This survey provides a synthesis of the empirical capital structure literature. Our synthesis is divided into three parts. The first part examines the evidence that relates to the cross-sectional determinants of capital structure. This literature identifies and discusses the characteristics of firms that tend to be associated with different debt ratios. In the second part, we review the literature that examines changes in capital structure. The papers in this literature explore factors that move firms away from their target capital structures as well as the extent to which future financing choices move firms back toward their targets. Finally, we complete our review with a set of studies that explore the consequences of leverage, rather than its determinants. These studies are concerned with feedback from financing to real decisions. For example, we explore how a firm's financing choices influences its incentive to invest in its workers, price its products, form relationships with suppliers, or compete aggressively with competitors.
The firm's capital structure - how it funds operations by raising capital from a variety of sources – has attracted considerable attention from both academics and practitioners.

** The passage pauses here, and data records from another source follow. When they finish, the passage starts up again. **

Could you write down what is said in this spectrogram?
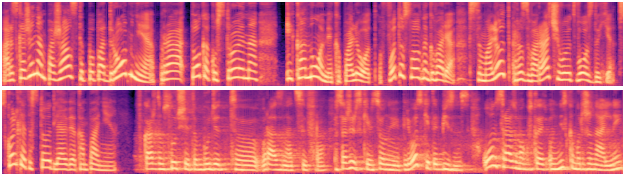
А расскажи нам, пожалуйста, поподробнее про то, как устроена экономика полетов. Вот, условно говоря, самолет разворачивают в воздухе. Сколько это стоит для авиакомпании? В каждом случае это будет э, разная цифра. Пассажирские авиационные перевозки – это бизнес. Он, сразу могу сказать, он низкомаржинальный.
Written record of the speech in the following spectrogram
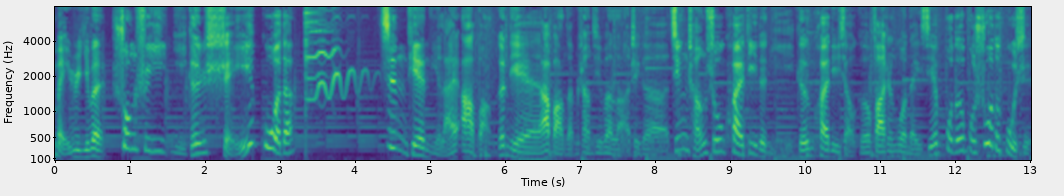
每日一问，双十一你跟谁过的？今天你来阿榜跟帖，阿榜，咱们上期问了这个经常收快递的你，跟快递小哥发生过哪些不得不说的故事？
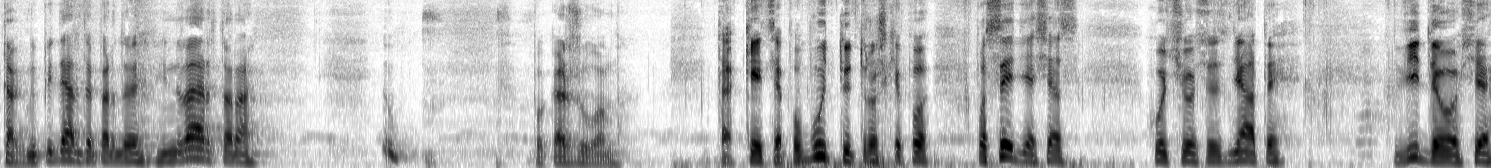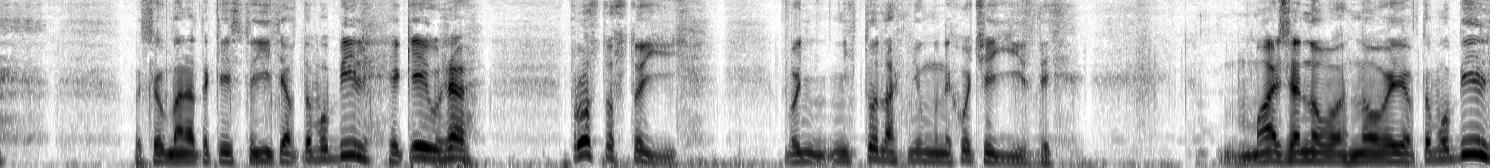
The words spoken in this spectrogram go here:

The empirical capital structure literature explores both the cross-sectional determinants of capital structure as well as time-series changes. Empirical Capital Structure reviews both aspects of this literature. Empirical Capital Structure is organized around a simple framework that contains three key ingredients: the costs and benefits that determine a firm's capital structure; the existence of shocks that cause firms to deviate, at least temporarily, from their targets; the presence of factors that may prevent firms from constantly maintaining debt ratios that match their targets. Empirical Capital Structure is organized as follows. Section II discusses specification and econometric issues that will be important for many of the tests considered. Section III reviews cross-sectional capital structure determinants. Section IV explores factors that pull firms away from their leverage targets. Section V discusses reasons why firms might not immediately reverse the effect of these leverage shocks, apparently allowing deviations from their targets to persist for extended periods of time. Section VI explores a group of studies that look at how leverage feeds back into a firm's real business decisions. Finally, Section VII concludes and provides suggestions for new research.